We are under no obligation to accept scientific results that have stood the test of time, but when one is comfortable with washing machines, catalytic converters and orthopedic surgery, yet claims specific skepticism of the science on vaccines, evolution, climate or the health impacts of GMO’s, I call bullshit. It’s pure manure to selectively question science around a single issue then embrace it whole-heartedly in other venues. It’s equally excremental to cherry-pick results from the disparaged field to bolster an argument against that field. And a conspiracy theory that scientists are systematically defrauding us is textbook bullshit.

Textbook Cover

The reality is that, despite how much the organic vegetarian in me would like to believe that GMO’s are bad for my health, or the irrepressible optimist in me wants to believe I can have my coke and eat it, the science doesn’t support those conclusions. Science is sometimes going to tell us things we don’t want to hear, and because most of us are not scientists, we don’t really get to weigh in. Admittedly, it’s not exactly an empowering situation. In an alternate universe, maybe scientific truth is democratic — everyone gets to have an opinion and physics compromises so everyone gets a little of the gravity they want. But in our world, each strand of science is an ongoing process of observation and testing by a group of highly trained individuals evaluating and building upon each others’ work. Our job is to decide what to do with that given information.

Science lumbers towards truth better than any other system we’ve tried. And while the natural sciences are not monolithic, they are interconnected. If I’m dead set on arguing that humans didn’t evolve from other animals, I also sacrifice understanding of how diseases develop resistance, how plants get domesticated and what the appendix is. Or, if despite the research I’m certain that vaccine ingredients cause autism, in addition to avoiding omelettes, tattoos and rock climbing equipment I’ll need to establish new methods for determining what drugs do and don’t do. Taking a selectively skeptical position on a tested truth is a big responsibility — either I’m a scientist in the field with a testable contrarian hypothesis, or I’m a Galilean game-changer with a new way of explaining how stuff works that’s better than the science I rely on 24–7. More likely, I’m just cherry-picking a strange result and promoting a conspiracy theory to collapse the field because I don’t like what I’m hearing.

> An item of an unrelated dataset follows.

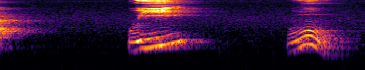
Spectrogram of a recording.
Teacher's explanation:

Weird: 1) We share a common ancestor with other primates. 2) Needles with weakened diseases in them are good for you.

Look, I don’t like the results either. I’d like to eat way more ice cream than I already do. In a perfect world we’d frack our way to super-cheap jet fuel so I could take more climbing trips to Thailand, and we’d all have resistance to iocane powder. Zika wouldn’t cause birth defects, seas would rise for no man, and big asteroids would always give the earth a pass. Science has been irritating us for a long time, and it’s not going to stop. On the other hand, you have a good chance of living to 100, flying around in an autonomous drone and witnessing the discovery of alien life forms. We’ll never fully reconcile our feelings with the facts, but them’s the breaks. There is an inevitable rift between the sublime anthropocentric experience of our daily lives and the virtually alien complexity of the actual world. And so, when scientists discover and confirm life on Europa, a cancer vaccine, an immortal jellyfish or a graviton, you can be sure I’ll indulge my inner WTF. But I won’t resort to selective skepticism. That would be bullshit.

There can be only one.